I've also been hanging out on Aimster downloading new music that I want to own. Recently my attention was brought to Alison Goldfrapp, a young woman with an exquisite vocal range and style who recorded Human with collaborator Will Gregory. While online a short while ago, a person who was downloading some Elliott Smith started up a chat with me and raved about Rufus Wainwright. They listed off a handful of songs that they felt epitomized his talent, “Chocolate milk and Cigarettes”, being one of them. I was hooked the instant I heard these lyrics: “…Everything it seems I like’s a little bit stronger/ A little bit thicker, a little bit harmful for me…”

Rufus, Rufus, Rufus...I think I am in love. His lyrics speak to an identity that I've been attempting to create for myself and now, seeing him casually write songs to that end I am convinced that the only way I can claim that for myself is to go out and buy a guitar and become a pop singer. It helps that he is Canadian, queer and a "One Man Guy", which is to say that he's his own person. You have to love a man who can craft a lyric like "And you will believe in love / And all that it’s supposed to be / But just until the fish start to smell / And you’re struck down by a hammer..." Shades of my idol Joe Orton's death. I wonder if it is intentional. Rufus's lyrics make me want to believe..."clap your hands if you believe in fairies." *clap, clap*

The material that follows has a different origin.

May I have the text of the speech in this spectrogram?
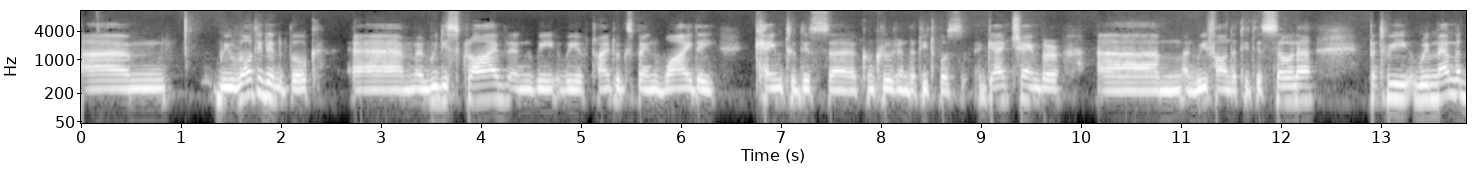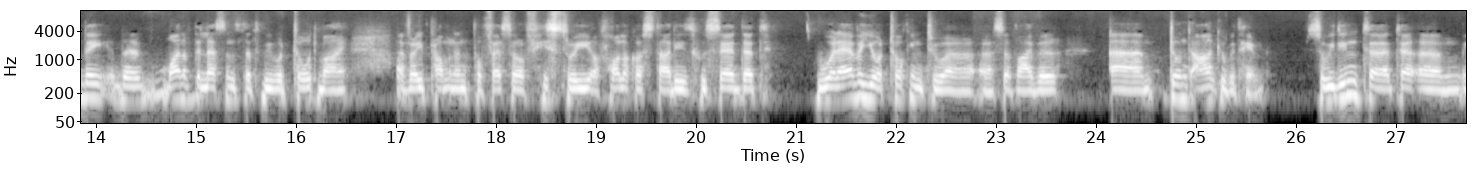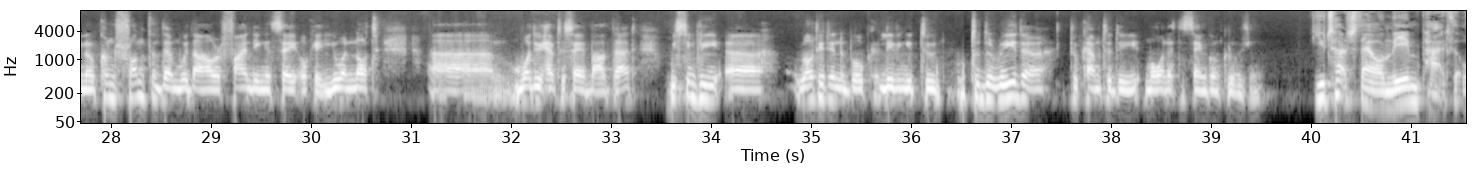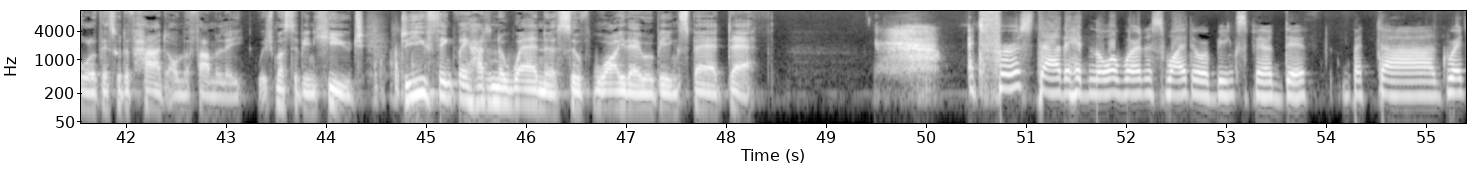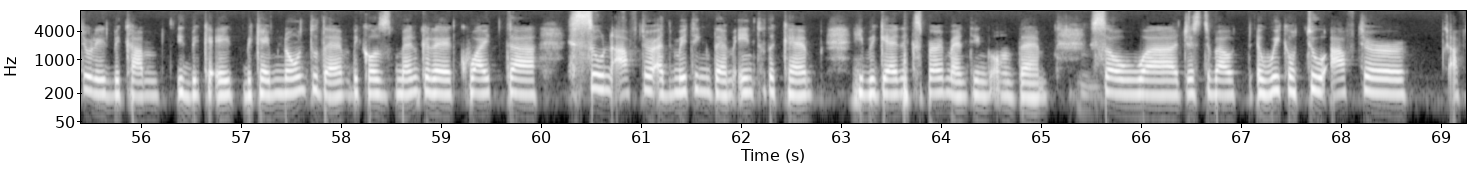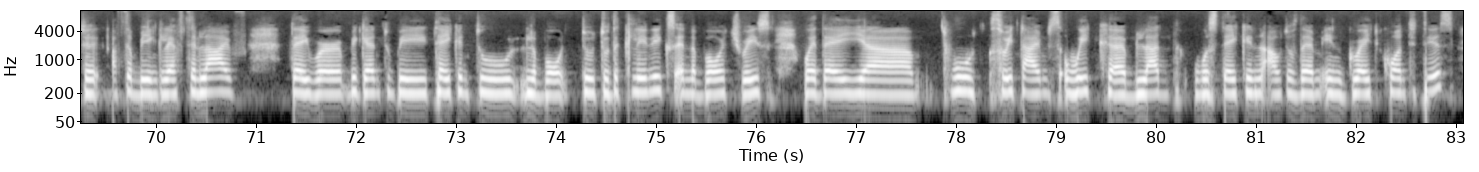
Um, we wrote it in the book, Um, and we described and we, we have tried to explain why they came to this uh, conclusion that it was a gas chamber, um, and we found that it is sauna. But we remembered the, the, one of the lessons that we were taught by a very prominent professor of history of Holocaust studies who said that whenever you're talking to a, a survivor, um, don't argue with him. So we didn't, uh, t- um, you know, confront them with our finding and say, okay, you are not. Um, what do you have to say about that? We simply uh, wrote it in a book, leaving it to to the reader to come to the more or less the same conclusion. You touched there on the impact that all of this would have had on the family, which must have been huge. Do you think they had an awareness of why they were being spared death? At first, uh, they had no awareness why they were being spared death, but uh, gradually it became it, beca- it became known to them because Mengele, quite uh, soon after admitting them into the camp, he began experimenting on them. Mm. So uh, just about a week or two after after after being left alive, they were began to be taken to labor- to, to the clinics and laboratories where they uh, two three times a week uh, blood was taken out of them in great quantities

Bumbershoot is coming up and Mr. Wainwright will be playing in the Opera House Sunday night...I am thinking of attending just so I can play out my sycophant fantasy. He also is opening for Tori Amos in September, I am told by a friend. It would be sensible to attend that and be assured a seat…hmmmm.